(string quartet no. 2)

for string quartet


24 minutes


violins (2); viola and cello

Year Composed:  


Written For:            
Borromeo String Quartet

Commissioned By:

Koussevitzky Music Foundation
for the Borromeo String Quartet

Premiere Performance:

Cape Cod Chamber Music Festival

The Borromeo String Quartet:
Nicholas Kitchenm violin
Kristopher Tong, violin
Mai Motobuchi, viola
Yeesun Kim, cello

Program Notes:

String Quartet no. 2 – “Hope Cycles”, in one movement, focus on the endless war between Palestinians and Israelis in the Middle East from the small person’s point of view. As an Israeli myself, I always find it hard to explain to European /American people where is the real tragedy, the one of the individual person – not the one behind the “selected” pictures one sees on the TV screen or see in any other media. 

The music describes the fear, hate, anger, love, remorse, the claustrophobic and uncertain feeling of being under daily attack (no matter in what side one is.) I believe that without the hope for a real peaceful solution and for better life things would have been much worse – the hope, is what keeps people alive. Yet, between one hopeful chapter to another the reality hits once more – more innocent victims die and more families are being destroyed, on a daily basis.
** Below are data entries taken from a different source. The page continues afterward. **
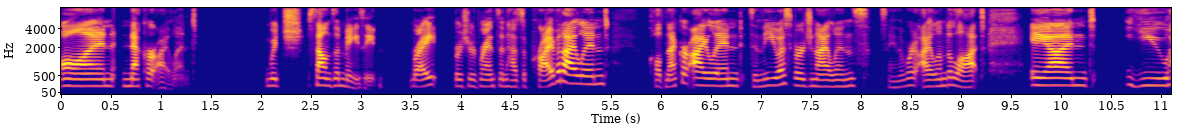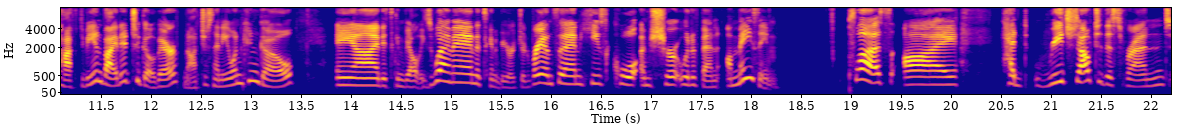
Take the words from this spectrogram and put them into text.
on Necker Island, which sounds amazing, right? Richard Branson has a private island called Necker Island. It's in the US Virgin Islands, I'm saying the word island a lot. And you have to be invited to go there. Not just anyone can go. And it's going to be all these women. It's going to be Richard Branson. He's cool. I'm sure it would have been amazing. Plus, I had reached out to this friend.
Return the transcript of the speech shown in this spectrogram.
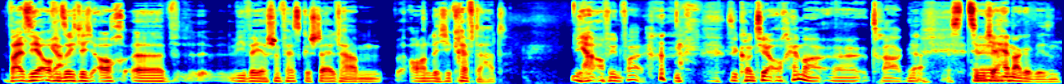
Weil sie ja offensichtlich auch, äh, wie wir ja schon festgestellt haben, ordentliche Kräfte hat. Ja, auf jeden Fall. sie konnte ja auch Hämmer äh, tragen. Ja, ist ziemlicher Ähm, Hämmer gewesen.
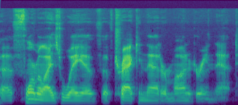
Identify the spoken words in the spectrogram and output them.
uh, formalized way of, of tracking that or monitoring that.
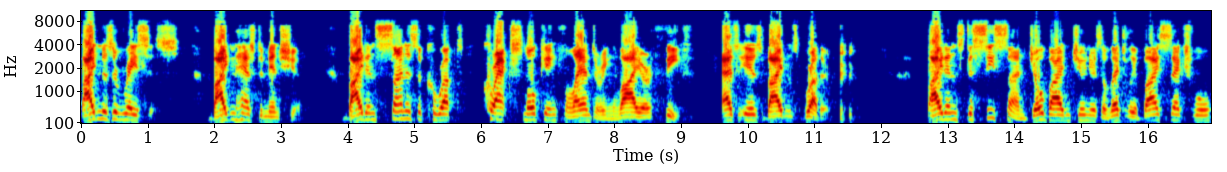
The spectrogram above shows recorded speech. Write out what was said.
Biden is a racist. Biden has dementia. Biden's son is a corrupt, crack smoking, philandering, liar, thief, as is Biden's brother. Biden's deceased son, Joe Biden Jr., is allegedly a bisexual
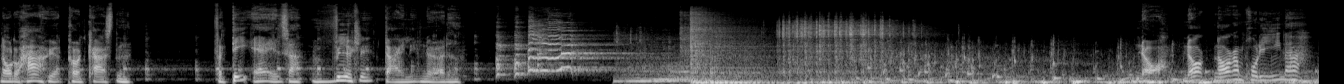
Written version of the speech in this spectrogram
når du har hørt podcasten. For det er altså virkelig dejligt nørdet. Nå, nok, nok om proteiner.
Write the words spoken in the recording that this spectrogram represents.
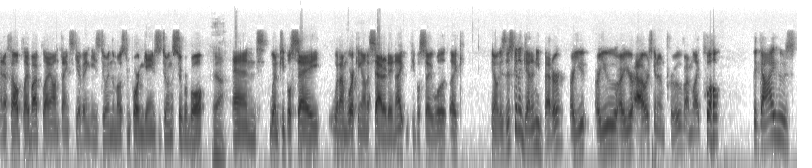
NFL play by play on Thanksgiving. He's doing the most important games. He's doing the Super Bowl. Yeah. And when people say, when I'm working on a Saturday night, and people say, well, like, you know, is this going to get any better? Are you are you are your hours going to improve? I'm like, well, the guy who's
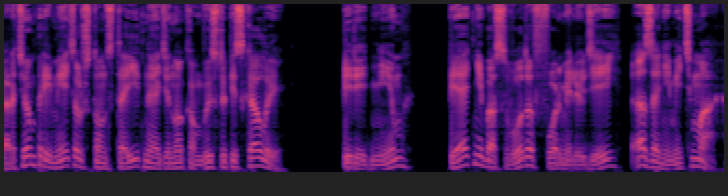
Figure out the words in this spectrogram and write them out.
Артем приметил, что он стоит на одиноком выступе скалы. Перед ним пять небосводов в форме людей, а за ними тьма.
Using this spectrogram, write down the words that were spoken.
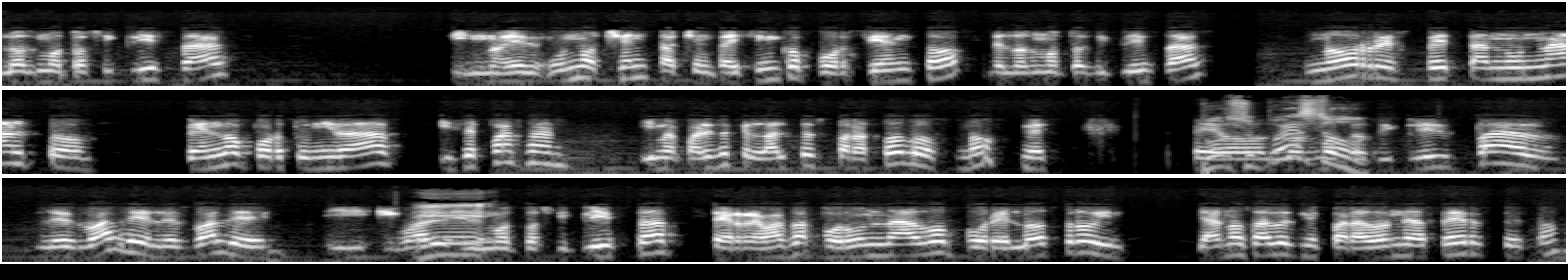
los motociclistas, y un 80-85% de los motociclistas no respetan un alto, ven la oportunidad y se pasan. Y me parece que el alto es para todos, ¿no? Pero Por supuesto. los motociclistas les vale, les vale. Y igual el eh, motociclista te rebasa por un lado, por el otro y ya no sabes ni para dónde hacerte, ¿no?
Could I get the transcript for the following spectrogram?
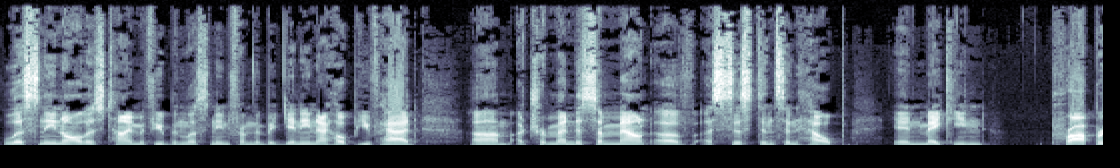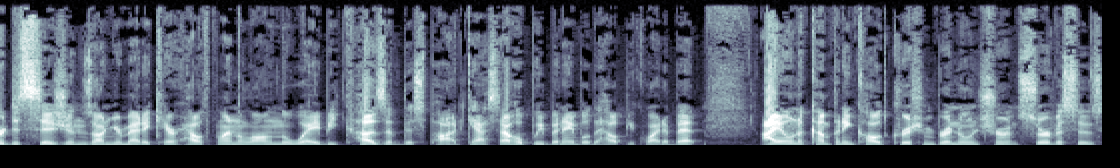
listening all this time. If you've been listening from the beginning, I hope you've had um, a tremendous amount of assistance and help in making proper decisions on your Medicare health plan along the way because of this podcast. I hope we've been able to help you quite a bit. I own a company called Christian Brindle Insurance Services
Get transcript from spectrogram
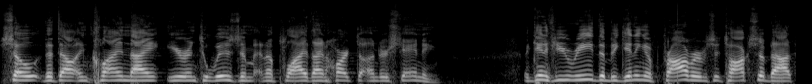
So that thou incline thy ear into wisdom and apply thine heart to understanding. Again, if you read the beginning of Proverbs, it talks about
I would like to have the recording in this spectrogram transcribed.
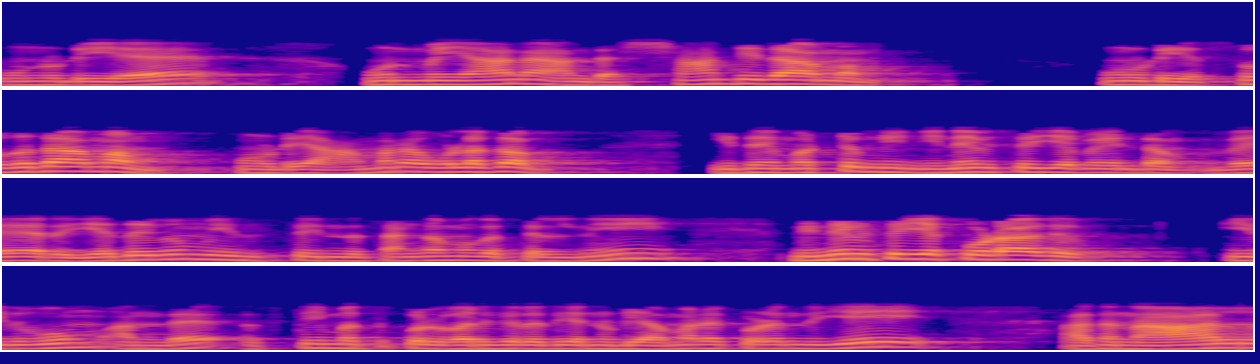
உன்னுடைய உண்மையான அந்த சாந்திதாமம் உன்னுடைய சுகதாமம் உன்னுடைய அமர உலகம் இதை மட்டும் நீ நினைவு செய்ய வேண்டும். வேறு எதுவும் இந்த சங்கமுகத்தில் நீ நினைவு செய்யக்கூடாது. இதுவும் அந்த ஸ்ரீமத்துக்குள் வருகிறது என்னுடைய அமர குழந்தையே. அதனால்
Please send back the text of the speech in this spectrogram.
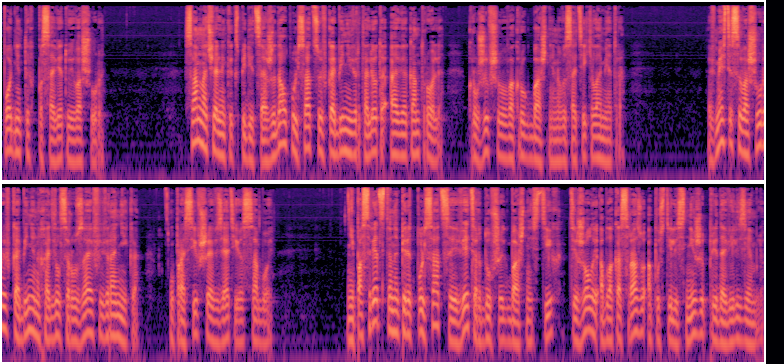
поднятых по совету Ивашуры. Сам начальник экспедиции ожидал пульсацию в кабине вертолета авиаконтроля, кружившего вокруг башни на высоте километра. Вместе с Ивашурой в кабине находился Рузаев и Вероника, упросившая взять ее с собой – Непосредственно перед пульсацией ветер, дувший к башне, стих, тяжелые облака сразу опустились ниже, придавили землю.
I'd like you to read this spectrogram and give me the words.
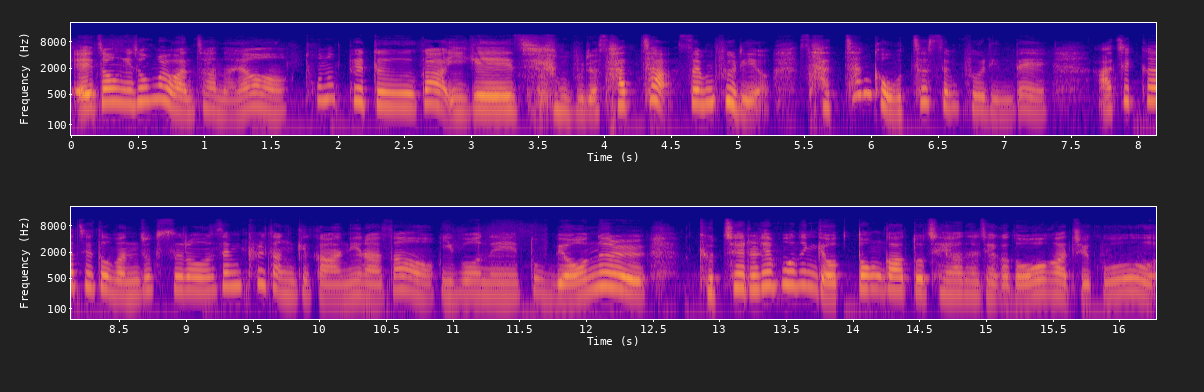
애정이 정말 많잖아요. 토너 패드가 이게 지금 무려 4차 샘플이에요. 4차인가 5차 샘플인데 아직까지도 만족스러운 샘플 단계가 아니라서 이번에 또 면을 교체를 해보는 게 어떤가 또 제안을 제가 넣어가지고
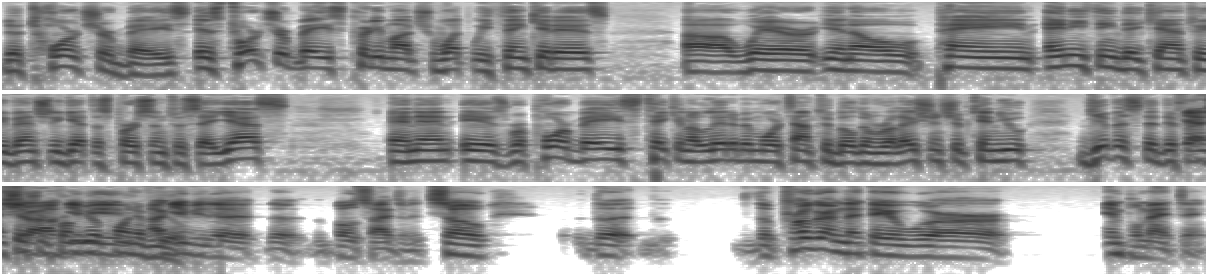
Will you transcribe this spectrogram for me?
the torture base. Is torture base pretty much what we think it is? Uh, where you know pain, anything they can to eventually get this person to say yes and then is rapport based, taking a little bit more time to build a relationship. Can you give us the differentiation yeah, sure. from your you, point of view? I'll give you the, the, the both sides of it. So the the program that they were implementing,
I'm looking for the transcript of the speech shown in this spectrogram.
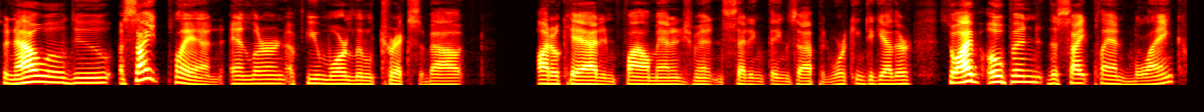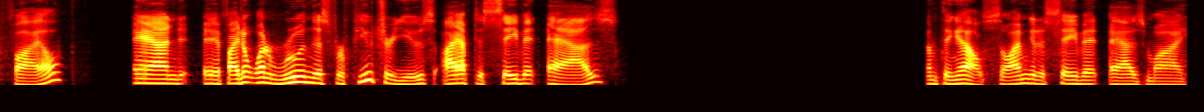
So now we'll do a site plan and learn a few more little tricks about AutoCAD and file management and setting things up and working together. So I've opened the site plan blank file. And if I don't want to ruin this for future use, I have to save it as something else. So I'm going to save it as my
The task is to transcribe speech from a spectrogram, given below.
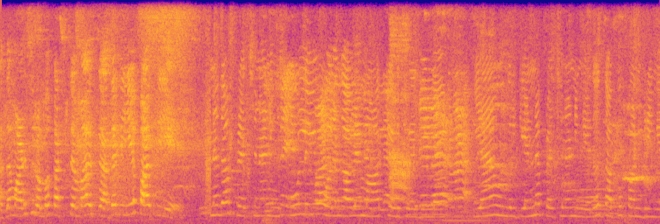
அதான் மனசு ரொம்ப கஷ்டமா இருக்கு. அதான் நீயே பாத்தியே. என்னதான் பிரச்சனை? நீங்க ஸ்கூல்லையும் ஒழுங்காவே மார்க் எடுக்கிறது இல்ல ஏன் உங்களுக்கு என்ன பிரச்சனை? நீங்க ஏதோ தப்பு பண்றீங்க.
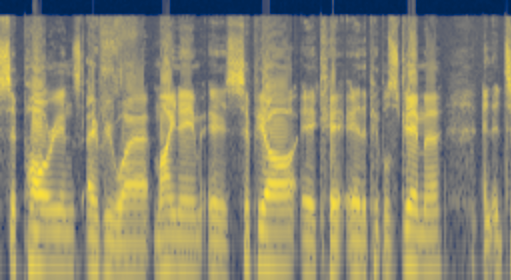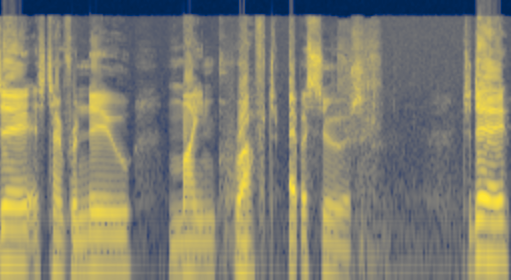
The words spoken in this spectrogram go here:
Siparians everywhere, my name is Cipyaar, aka the People's Gamer, and today it's time for a new Minecraft episode. Today,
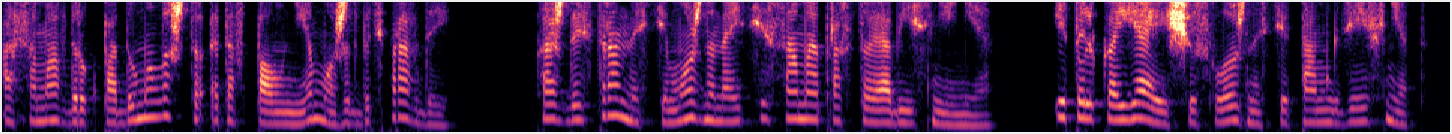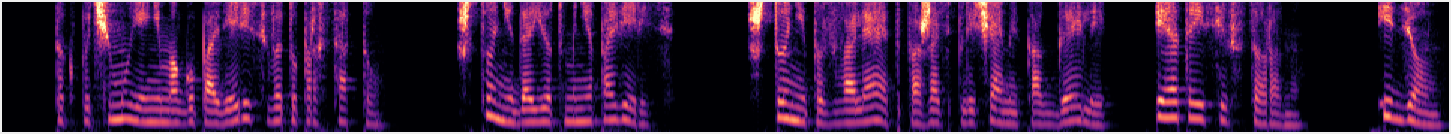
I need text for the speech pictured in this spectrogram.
а сама вдруг подумала, что это вполне может быть правдой. Каждой странности можно найти самое простое объяснение. И только я ищу сложности там, где их нет. Так почему я не могу поверить в эту простоту? Что не дает мне поверить? Что не позволяет пожать плечами, как Гелли, и отойти в сторону? Идем.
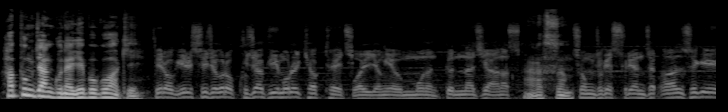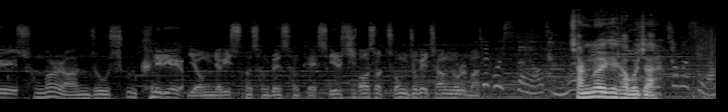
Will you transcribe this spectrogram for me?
하풍 장군에게 보고하기 비록 일시적으로 구자 규모를 격퇴했지 원령의 음모는 끝나지 않았습니다. 알았음 종족의 수련자 안색이 정말 안 좋으시군. 큰일이에요. 영역이 손상된 상태에서 일시 어서 종족의 장로를 만. 있어요. 장로. 장로에게 가보자 요청하세요.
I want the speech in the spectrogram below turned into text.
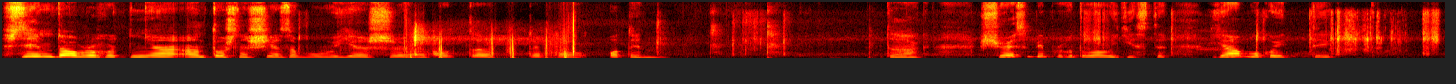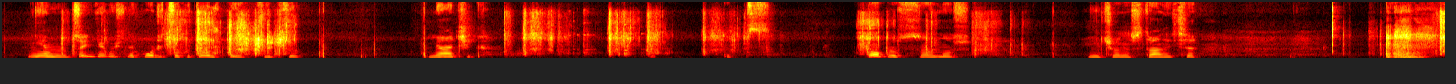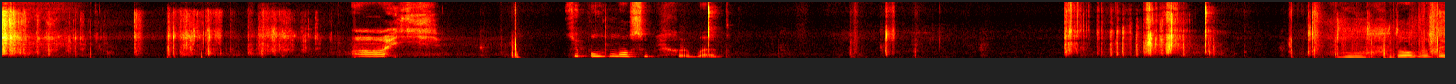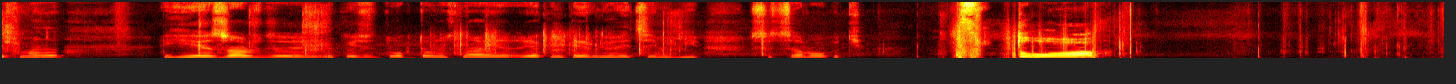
Всім доброго дня. А точно ж я забув. Є ж е, тут е, типу один. Так. Що я собі приготував їсти? Яблуко і ти. Ні, ну це якось не хочеться. Хотілося б. М'ячик. Упс. Добре, все одно ж нічого не станеться. Ай. Я поламав собі хребет. Ух, добре, те, що в мене є завжди якийсь доктор, не знаю, як він появляється і мені все це робить. Стоп!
Most of the stories of these individual victims never reach the international media, who ironically enough look only for “big numbers.”  

The viola, represents such an individual, who faces reality on its cruel side. Hoping, lamenting, loving, tendering, and accepting the sad reality. . . . The quartet is built of connected sections, which represent the occurring brutal fate as well as the fate’s acceptation as a natural part of life, the emotional whirlpools, the instability, the fighting, the lamenting emotion, the distanced and cold emotion, the hope, the disillusion, the farewell and the reoccurring destiny, moving on to the next victim.  

There are few short thematic fragments and motives which are repeated in different variations to create a stronger emotional feeling towards the end of the quartet. Some of these short motives include half scale of the Arabic “Maqam Hijaz”, as well as short fragments from Jewish Music. Funny enough, both motives are aurally and historically close related. Even though the subject is highly charged, I decided to restrain the emotional level of expression, so in many cases, except few short emotional bursts, one will perceive a somewhat cold, filtered expression, as if seeing a show from behind a glass. String Quartet no. 2 – “Hope Cycles” was written for Borromeo String Quartet, The Serge Koussevitzky Music Foundation in the Library of Congress and dedicated to the memory of Serge and Natalie Koussevitzky.